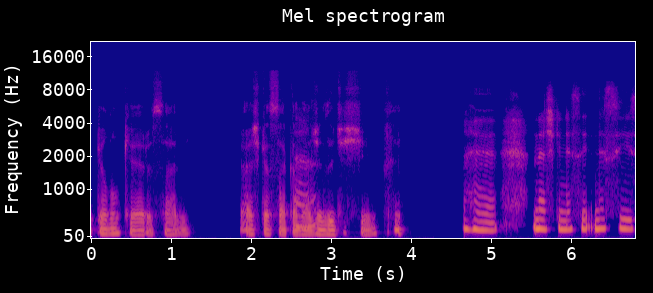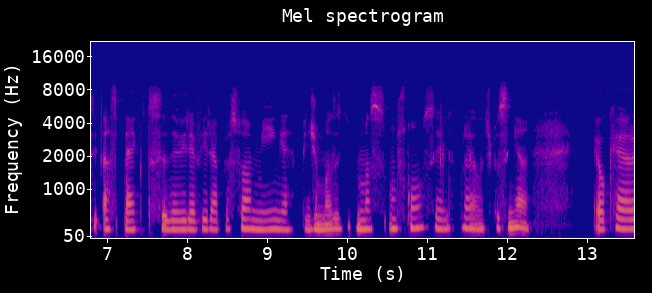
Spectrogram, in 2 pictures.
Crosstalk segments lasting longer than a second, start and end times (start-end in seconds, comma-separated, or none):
none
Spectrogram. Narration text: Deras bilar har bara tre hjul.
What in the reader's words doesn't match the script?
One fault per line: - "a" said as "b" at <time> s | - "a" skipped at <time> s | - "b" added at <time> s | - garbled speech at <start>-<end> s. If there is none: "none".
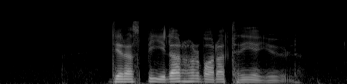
none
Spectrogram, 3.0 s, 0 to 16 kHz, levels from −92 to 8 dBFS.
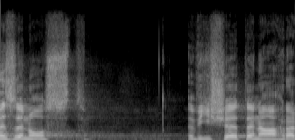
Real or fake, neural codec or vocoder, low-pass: fake; vocoder, 44.1 kHz, 128 mel bands every 512 samples, BigVGAN v2; 14.4 kHz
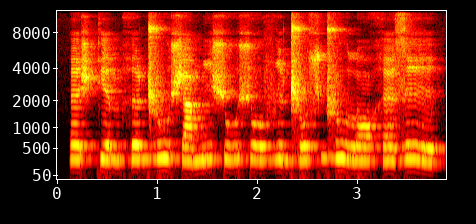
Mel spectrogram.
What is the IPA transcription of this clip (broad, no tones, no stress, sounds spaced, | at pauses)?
ɛ ʃ kʲ ɛ m h ɘ ɖ͡ʐ u ʃ a m i ʃ u ʃ o v i ɖ͡ʐ o s ɖ͡ʐ u l ɔ h ɛ z ɪ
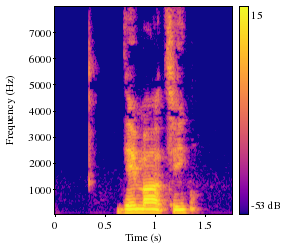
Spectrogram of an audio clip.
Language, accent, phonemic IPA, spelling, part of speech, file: French, Canada, /de.mɑ̃.ti/, démenties, verb, LL-Q150 (fra)-démenties.wav
- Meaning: feminine plural of démenti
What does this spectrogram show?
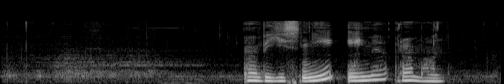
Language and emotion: Russian, neutral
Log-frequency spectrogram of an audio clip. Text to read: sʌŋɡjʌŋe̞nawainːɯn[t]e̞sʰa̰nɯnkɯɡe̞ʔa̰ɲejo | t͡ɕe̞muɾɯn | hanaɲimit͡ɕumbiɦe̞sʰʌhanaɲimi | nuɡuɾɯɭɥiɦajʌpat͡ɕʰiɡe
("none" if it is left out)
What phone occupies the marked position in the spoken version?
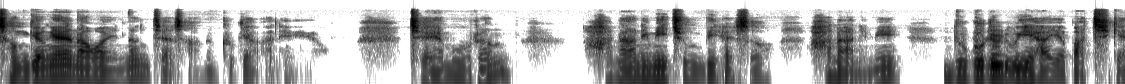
t͡ɕ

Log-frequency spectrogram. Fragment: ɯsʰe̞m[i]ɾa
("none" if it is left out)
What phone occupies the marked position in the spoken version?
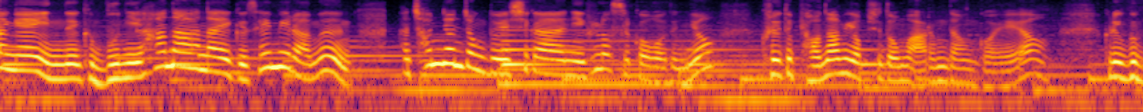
i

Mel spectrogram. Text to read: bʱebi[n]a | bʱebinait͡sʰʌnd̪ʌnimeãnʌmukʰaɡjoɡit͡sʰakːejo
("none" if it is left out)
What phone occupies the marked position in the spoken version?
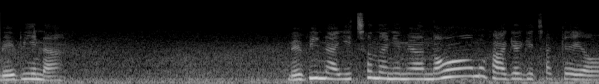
n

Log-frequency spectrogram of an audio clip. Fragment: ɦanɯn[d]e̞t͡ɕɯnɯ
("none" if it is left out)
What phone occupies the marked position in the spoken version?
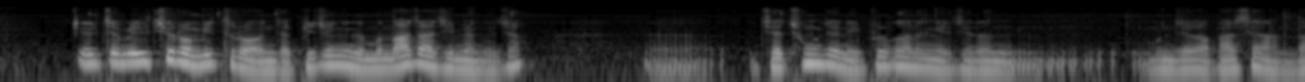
ɡ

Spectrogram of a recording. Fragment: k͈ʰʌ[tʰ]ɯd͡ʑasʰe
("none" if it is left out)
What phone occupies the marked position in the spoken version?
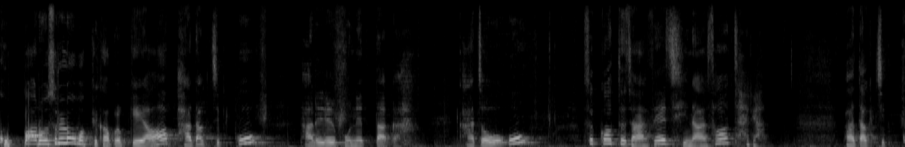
tʰ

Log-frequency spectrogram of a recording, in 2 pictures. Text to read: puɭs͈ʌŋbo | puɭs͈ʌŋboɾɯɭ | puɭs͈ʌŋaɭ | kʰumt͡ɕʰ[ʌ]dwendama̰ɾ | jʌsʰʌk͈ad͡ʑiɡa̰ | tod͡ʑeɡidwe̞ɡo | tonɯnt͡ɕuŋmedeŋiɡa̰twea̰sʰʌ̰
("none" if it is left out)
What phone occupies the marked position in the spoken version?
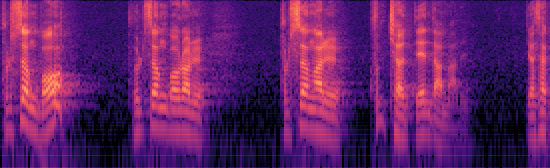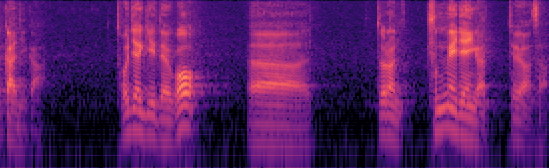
ʌ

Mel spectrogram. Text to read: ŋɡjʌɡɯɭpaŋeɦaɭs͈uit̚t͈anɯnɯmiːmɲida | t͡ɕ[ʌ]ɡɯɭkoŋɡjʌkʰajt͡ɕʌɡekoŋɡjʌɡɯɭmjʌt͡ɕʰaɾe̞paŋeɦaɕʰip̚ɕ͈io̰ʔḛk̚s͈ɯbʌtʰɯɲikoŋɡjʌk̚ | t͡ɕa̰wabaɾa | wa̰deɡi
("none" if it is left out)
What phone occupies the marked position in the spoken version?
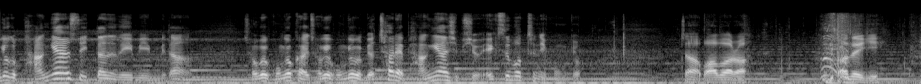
ʌ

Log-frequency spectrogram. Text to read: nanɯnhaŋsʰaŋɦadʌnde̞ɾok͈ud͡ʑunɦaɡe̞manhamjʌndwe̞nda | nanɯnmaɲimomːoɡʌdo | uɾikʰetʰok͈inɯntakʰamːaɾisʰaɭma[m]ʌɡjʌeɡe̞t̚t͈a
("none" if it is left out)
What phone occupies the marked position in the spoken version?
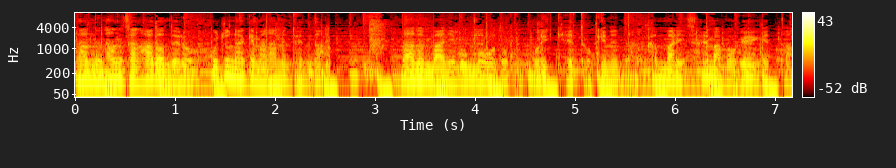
m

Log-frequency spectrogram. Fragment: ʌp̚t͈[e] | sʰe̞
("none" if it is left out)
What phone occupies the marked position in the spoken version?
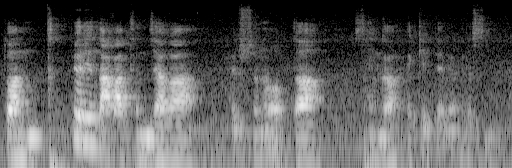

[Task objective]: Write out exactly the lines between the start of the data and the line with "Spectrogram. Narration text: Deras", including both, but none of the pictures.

[Output of the exercise]:
Spectrogram, in 2 pictures.
Crosstalk segments lasting longer than a second, start and end times (start-end in seconds, comma-separated, or none):
none
Spectrogram. Narration text: Deras bilar har bara tre hjul.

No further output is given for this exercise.